It is my opinion that petitioner proved that the Attorney General's publicized program made it impossible to expect his subordinates to give Accardi's application that fair consideration which the law requires. The use of administrative bodies as agencies of justice under law is seriously weakened by proceedings such as these. We should adhere to the spirit of our first opinion and require that the Board hold a fair hearing in Accardi's case after 'the recall or cancellation' of this 'list' as the Court of Appeals ordered.3 The implications of the Attorney General's program and statements must be repudiated before this Board can be considered the kind of free and impartial tribunal which our system of justice demands.
Mr. Justice Jackson, dissenting, joined issue thus:
'We do not think (that the) validity (of the Board's order) can be impeached by showing that (the Attorney General) overinfluenced members of his own staff whose opinion in any event would be only advisory.' 347 U.S., at 270, 74 S.Ct. 504.
62 Stat. 1206, 8 U.S.C. § 155(c), now 8 U.S.C.A. § 1254(a)(1, 2).
This information is contained in a Department of Justice press release dated April 6, 1955, which appears in Accardi's supplemental brief. The Department has not denied this press release.
The Court of Appeals said:
'10. The Attorney General, on April 23, 1954, a few days after the Supreme Court's decision came down, issued instructions that the Board should not be influenced in its decisions by his 'program' but, in each case, should exercise independent judgment.
'11. Accardi must be released from custody unless, within a reasonable time, the Board, under those new instructions, holds a new hearing and renders a new decision on his application for discretionary relief. Although the Board has already found that he has a good moral character, he should have the opportunity at the new hearing to offer evidence that he is not and never has been a racketeer.

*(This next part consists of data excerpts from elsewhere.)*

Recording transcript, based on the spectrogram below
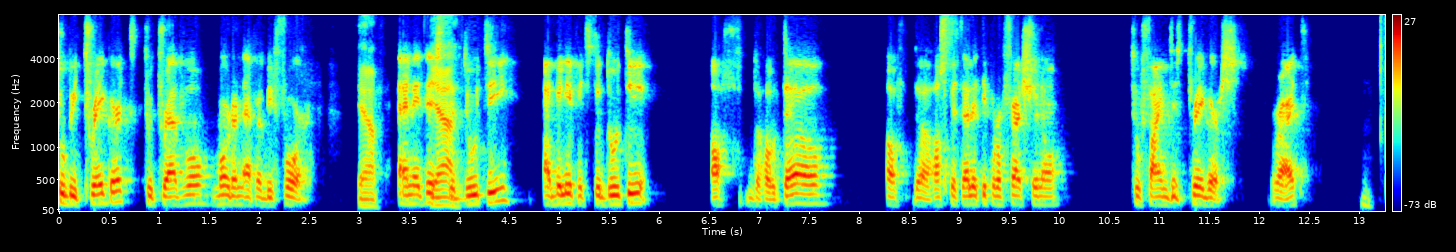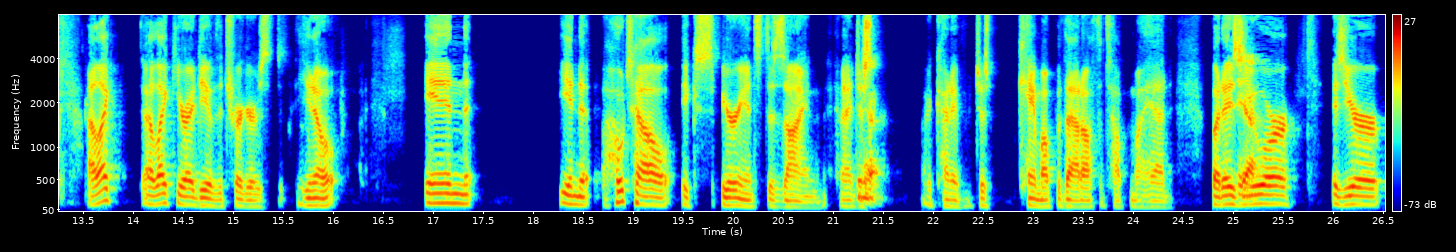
to be triggered to travel more than ever before yeah and it is yeah. the duty i believe it's the duty of the hotel of the hospitality professional to find these triggers right i like I like your idea of the triggers. You know, in in hotel experience design, and I just yeah. I kind of just came up with that off the top of my head. But as yeah. you're as you're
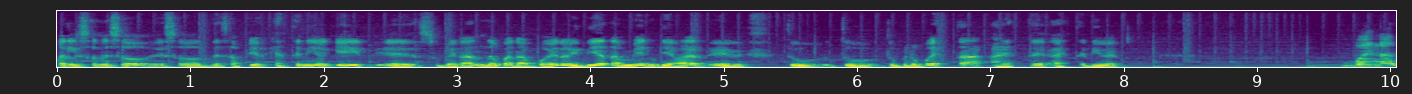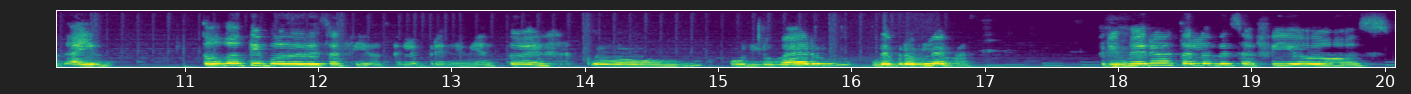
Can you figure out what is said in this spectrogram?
cuáles son esos, esos desafíos que has tenido que ir superando para poder hoy día también llevar tu, tu, tu propuesta a este, a este nivel? Bueno, hay todo tipo de desafíos. El emprendimiento es como un, lugar de problemas. Primero están los desafíos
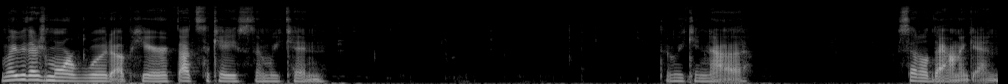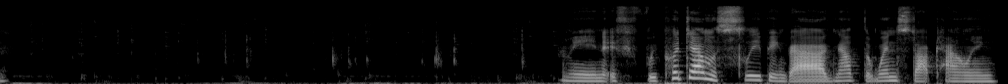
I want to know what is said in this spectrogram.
Maybe there's more wood up here. If that's the case, then we can... Then we can, uh... Settle down again. I mean, if we put down the sleeping bag, now that the wind stopped howling,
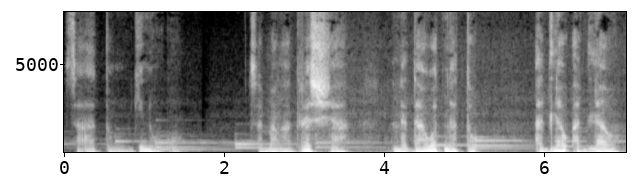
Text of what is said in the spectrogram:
sa atong ginoo sa mga grasya na dawat nato adlaw-adlaw.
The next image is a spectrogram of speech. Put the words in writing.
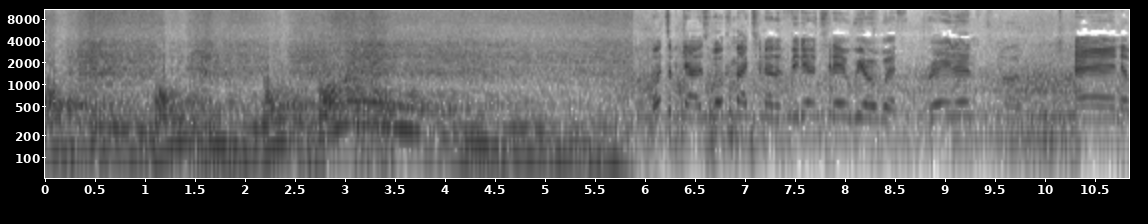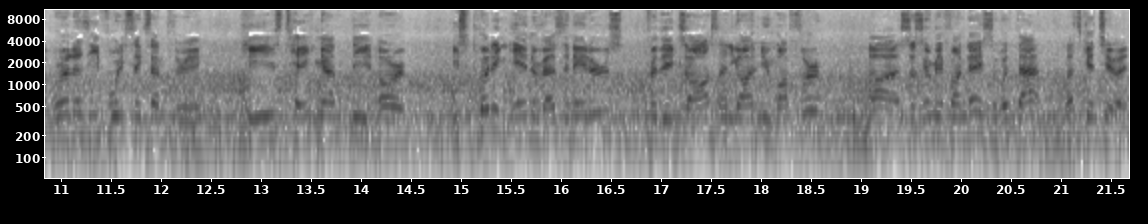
What's up guys, welcome back to another video. Today we are with Brayden and we're in his E46 M3. He's taking out the, or he's putting in resonators for the exhaust and he got a new muffler. Uh, so it's gonna be a fun day. So with that, let's get to it.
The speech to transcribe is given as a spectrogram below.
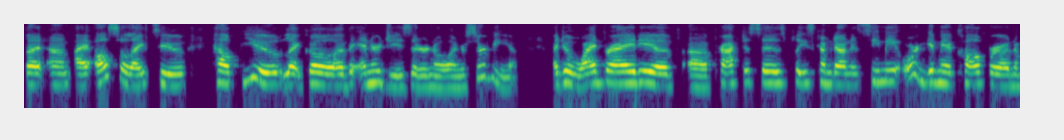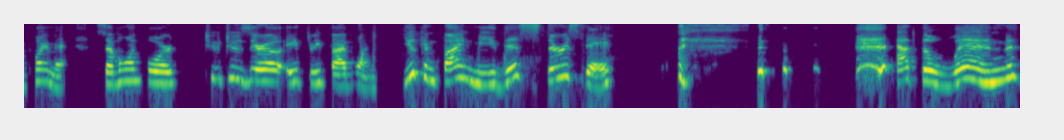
But um, I also like to help you let go of energies that are no longer serving you. I do a wide variety of uh, practices. Please come down and see me or give me a call for an appointment, 714 220 8351. You can find me this Thursday at the Win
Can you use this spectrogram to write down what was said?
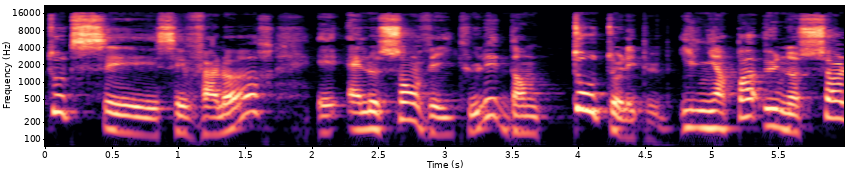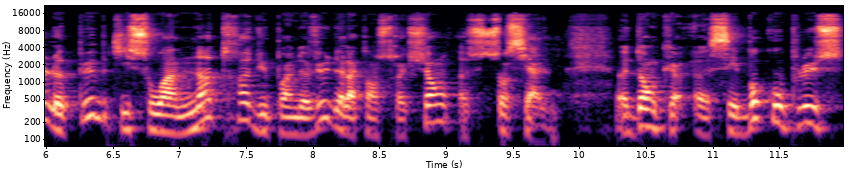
toutes ces, ces, valeurs, et elles sont véhiculées dans toutes les pubs. Il n'y a pas une seule pub qui soit neutre du point de vue de la construction sociale. Donc, c'est beaucoup plus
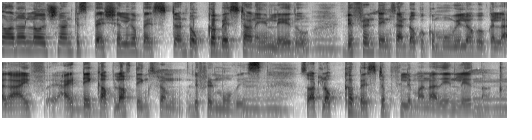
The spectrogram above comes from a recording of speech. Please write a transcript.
జానర్లో వచ్చిన అంటే స్పెషల్గా బెస్ట్ అంటే ఒక్క బెస్ట్ అని ఏం లేదు. డిఫరెంట్ థింగ్స్ అంటే ఒక్కొక్క మూవీలో ఒక్కొక్క లాగా I I take couple of things from different movies so అట్లా ఒక్క బెస్ట్ ఫిలిం అన్నది ఏం లేదు నాకు.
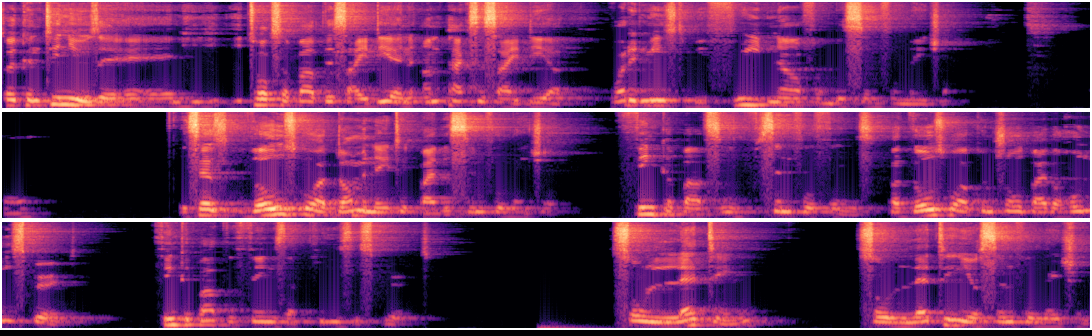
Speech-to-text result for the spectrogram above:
So it continues, eh, eh, and he, he talks about this idea and unpacks this idea, what it means to be freed now from this sinful nature. It says, Those who are dominated by the sinful nature think about sinful things, but those who are controlled by the Holy Spirit think about the things that please the Spirit. So letting, so letting your sinful nature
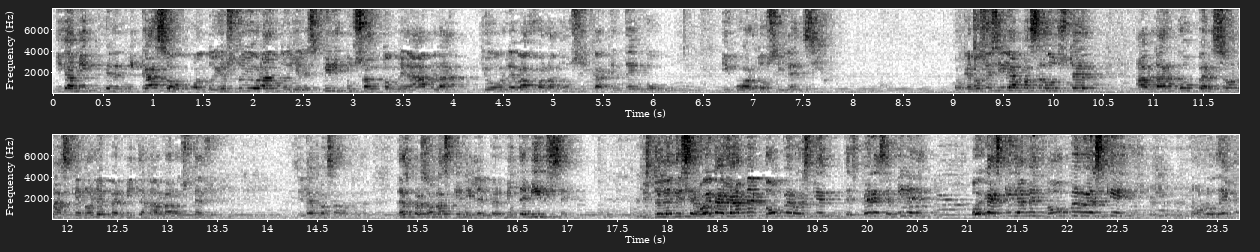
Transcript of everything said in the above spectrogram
Y a mí, en mi caso, cuando yo estoy orando y el Espíritu Santo me habla, yo le bajo a la música que tengo y guardo silencio. Porque no sé si le ha pasado a usted hablar con personas que no le permiten hablar a usted. Le ha pasado? De las personas que ni le permiten irse. Y usted le dice, oiga, llame, no, pero es que, espérese, mire, oiga, es que llame, no, pero es que, no lo deja.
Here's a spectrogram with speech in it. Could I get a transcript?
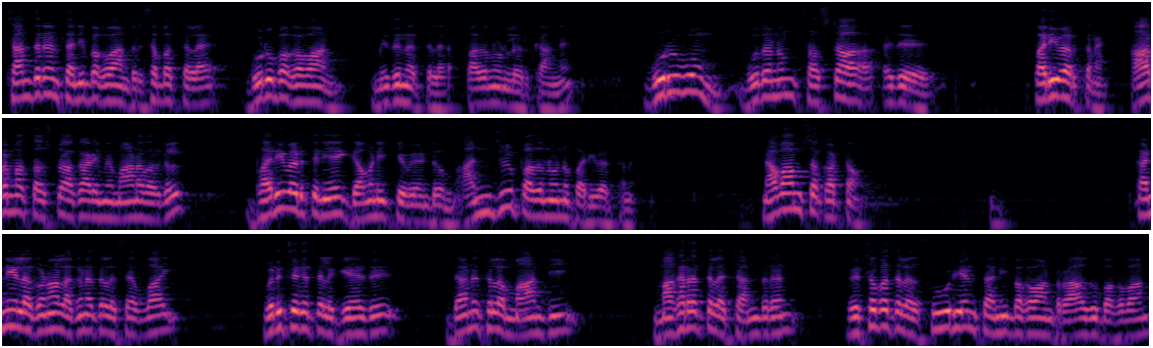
சந்திரன் சனி பகவான் ரிஷபத்தில் குரு பகவான் மிதுனத்தில் பதினொன்றில் இருக்காங்க. குருவும் புதனும் சஷ்டா இது பரிவர்த்தனை. ஆரம்ப சஷ்டா அகாடமி மாணவர்கள் பரிவர்த்தனையை கவனிக்க வேண்டும். அஞ்சு பதினொன்று பரிவர்த்தனை. நவாம்ச கட்டம். கன்னி லக்னம் லக்னத்தில் செவ்வாய் விருச்சகத்தில் கேது தனுசில் மாந்தி மகரத்தில் சந்திரன் ரிஷபத்தில் சூரியன் சனி பகவான் ராகு பகவான்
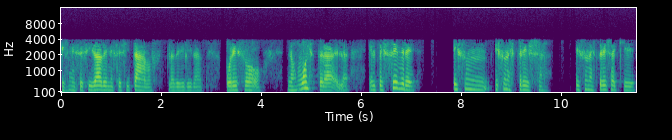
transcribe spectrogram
es necesidad de necesitados la debilidad. Por eso nos muestra el, pesebre es un es una estrella es una estrella que,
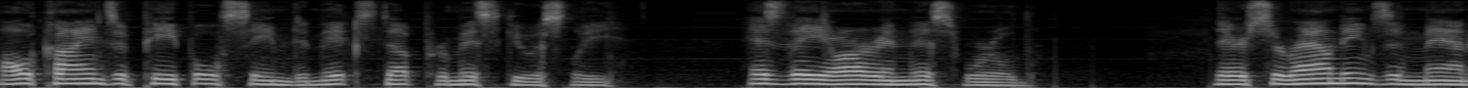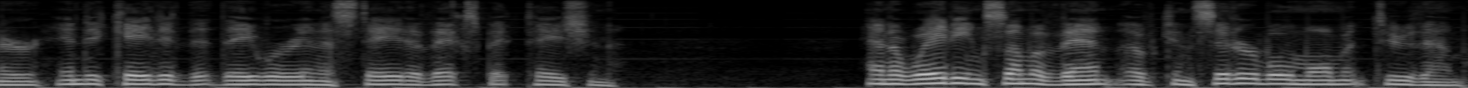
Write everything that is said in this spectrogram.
All kinds of people seemed mixed up promiscuously, as they are in this world. Their surroundings and manner indicated that they were in a state of expectation, and awaiting some event of considerable moment to them.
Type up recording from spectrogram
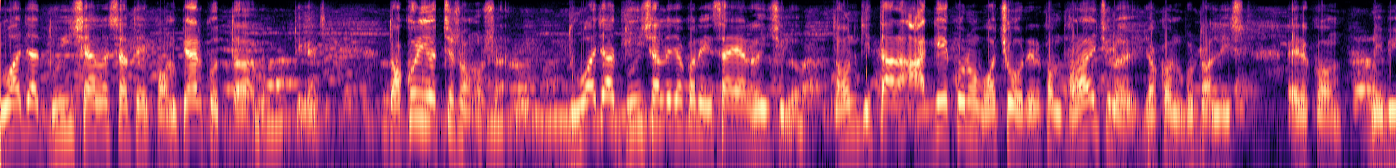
দু হাজার দুই সালের সাথে কম্পেয়ার করতে হবে, ঠিক আছে? তখনই হচ্ছে সমস্যা। দু হাজার দুই সালে যখন এসআইআর হয়েছিল, তখন কি তার আগে কোনো বছর এরকম ধরা হয়েছিল যখন ভোটার লিস্ট এরকম নিবি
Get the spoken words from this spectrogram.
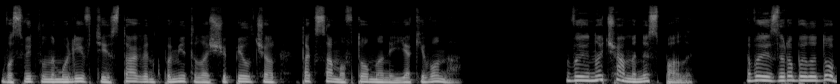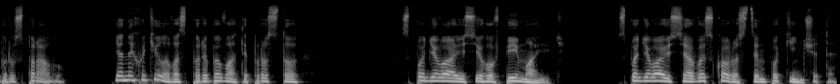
В освітленому ліфті Старлінг помітила, що Пілчар так само втомлений, як і вона. Ви ночами не спали. Ви зробили добру справу. Я не хотіла вас перебивати, просто. Сподіваюсь, його впіймають. Сподіваюся, ви скоро з цим покінчите.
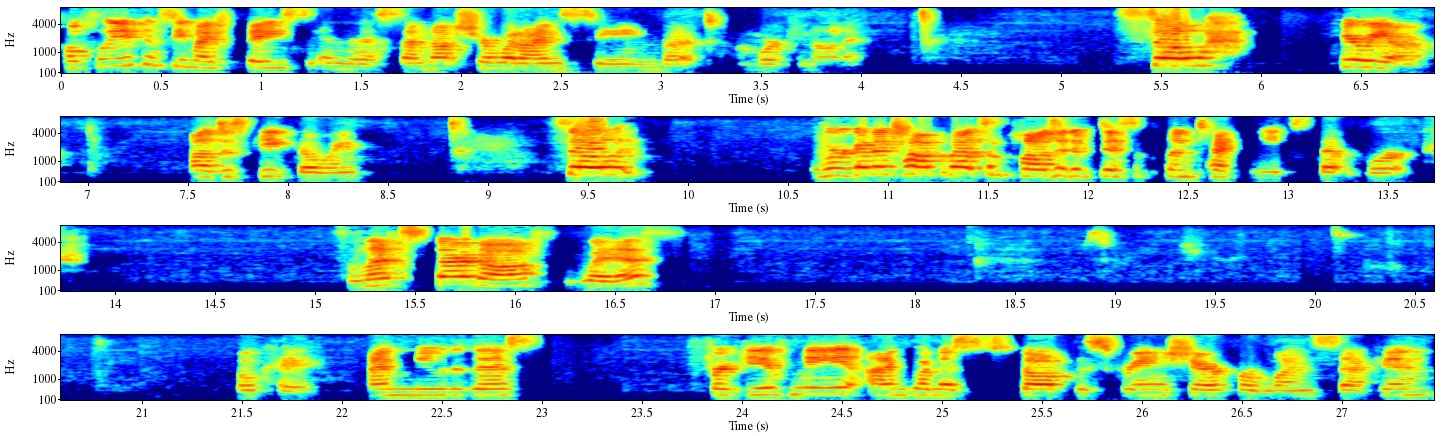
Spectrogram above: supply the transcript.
hopefully you can see my face in this. I'm not sure what I'm seeing, but I'm working on it. So here we are. I'll just keep going. So we're going to talk about some positive discipline techniques that work. So let's start off with, okay, I'm new to this. Forgive me, I'm going to stop the screen share for one second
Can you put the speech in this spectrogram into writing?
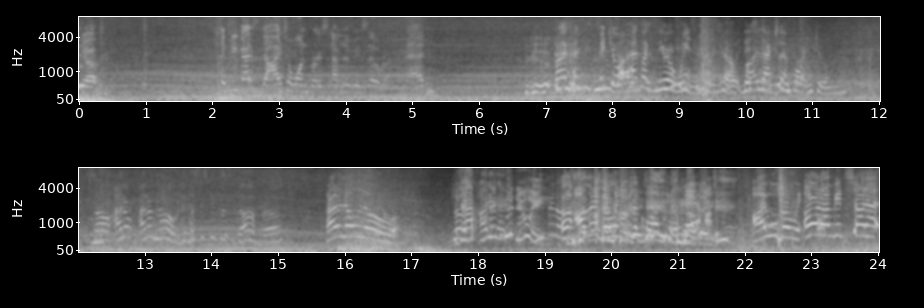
Yeah. If you guys die to one person, I'm gonna be so mad. But because Mitchell has like zero wins, so this is actually important to him. So I don't, I don't know. Dude, let's just get this dub, bro. I don't know though. No, Jack, I what are you doing? it Uh, I'm gonna go in for the quad kill, okay? Nothing. I will go in. Oh, no, I'm getting shot at.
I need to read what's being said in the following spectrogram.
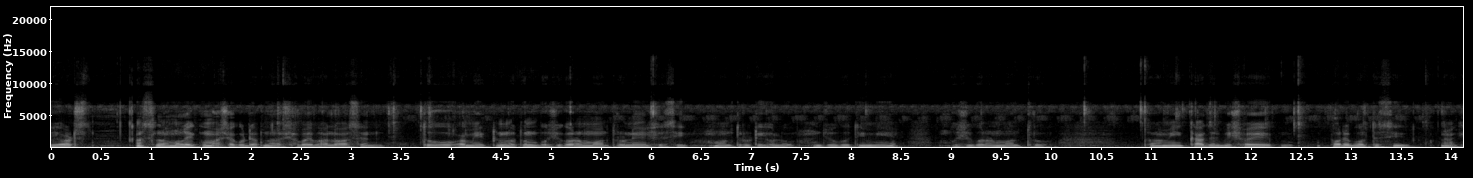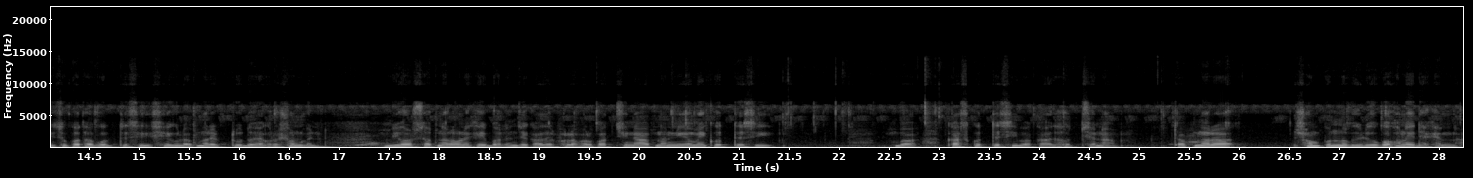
ভিওর্স আসসালামু আলাইকুম আশা করি আপনারা সবাই ভালো আছেন। তো আমি একটি নতুন বশীকরণ মন্ত্র নিয়ে এসেছি। মন্ত্রটি হলো, যুবতী মেয়ে, বশীকরণ মন্ত্র। তো আমি কাজের বিষয়ে পরে বলতেছি কিছু কথা বলতেছি, সেগুলো আপনারা একটু দয়া করে শুনবেন। ভিওর্স আপনারা অনেকেই বলেন যে কাজের ফলাফল পাচ্ছি না, আপনার নিয়মেই করতেছি বা কাজ করতেছি বা কাজ হচ্ছে না। তো আপনারা সম্পূর্ণ ভিডিও কখনোই দেখেন না।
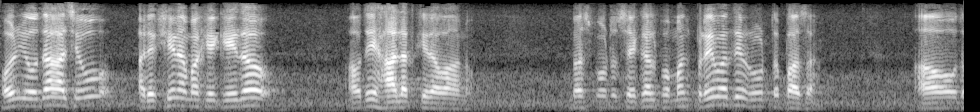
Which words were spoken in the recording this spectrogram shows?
اور یو دا چې و الیکشن مخه کېدو او د حالت کې روانو بس موټر سایکل په من پرې و دې روډ ته پاسا او د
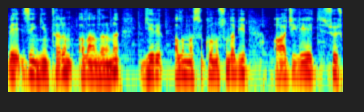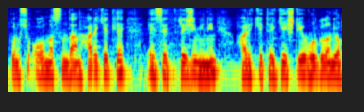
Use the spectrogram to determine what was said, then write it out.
ve zengin tarım alanlarını geri alınması konusunda bir aciliyet söz konusu olmasından hareketle Esed rejiminin harekete geçtiği vurgulanıyor.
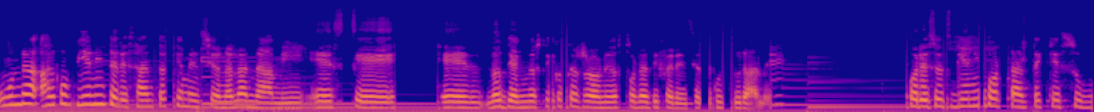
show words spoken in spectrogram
Una, algo bien interesante que menciona la NAMI es que los diagnósticos erróneos por las diferencias culturales. Por eso es bien importante que su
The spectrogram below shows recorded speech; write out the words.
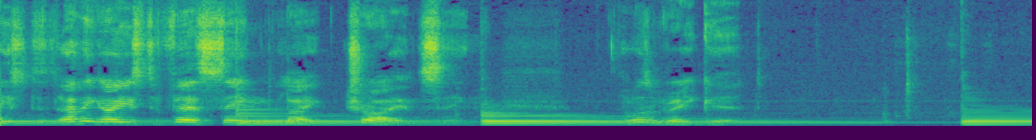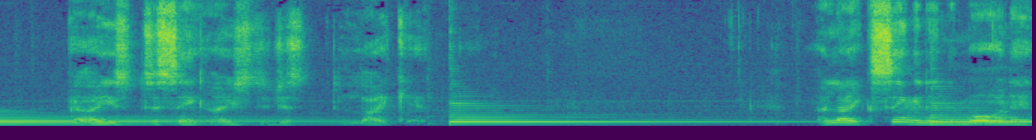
I used to, I think I used to first sing, like, try and sing. I wasn't very good. But I used to sing, I used to just like it. I like singing in the morning.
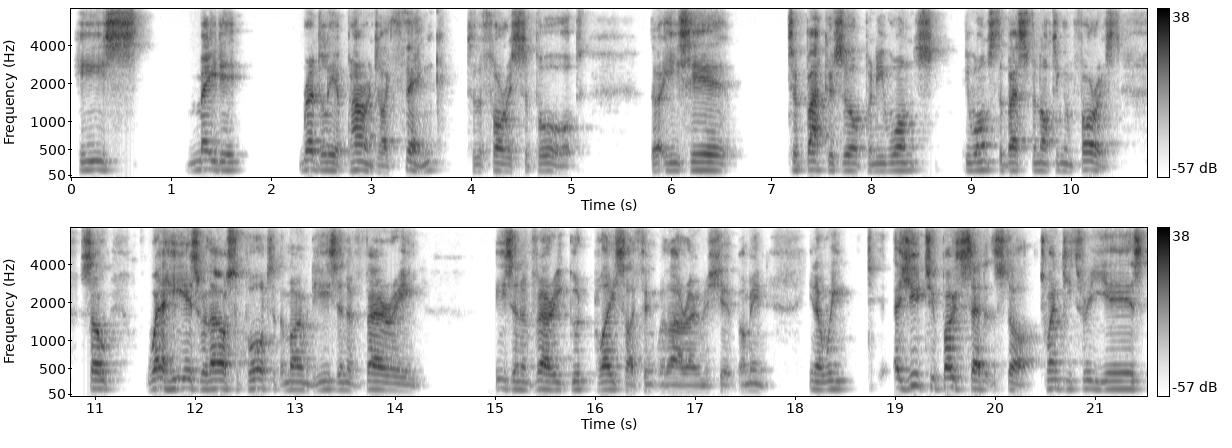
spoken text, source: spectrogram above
he's made it readily apparent, I think, to the Forest support that he's here to back us up, and he wants he wants the best for Nottingham Forest. So, where he is with our support at the moment, he's in a very he's in a very good place, I think, with our ownership. I mean, you know, we, as you two both said at the start, 23 years,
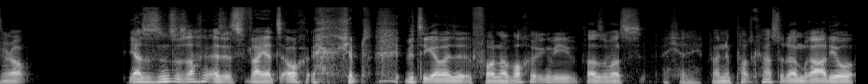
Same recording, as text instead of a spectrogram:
Ja. Ja, also es sind so Sachen, also es war jetzt auch, ich habe witzigerweise vor einer Woche irgendwie war sowas, ich weiß nicht, bei einem Podcast oder im Radio,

For it may be that, in so characterizing Accardi, the Attorney General has confused him with someone else of the same name.' 219 F.2d 77, 83.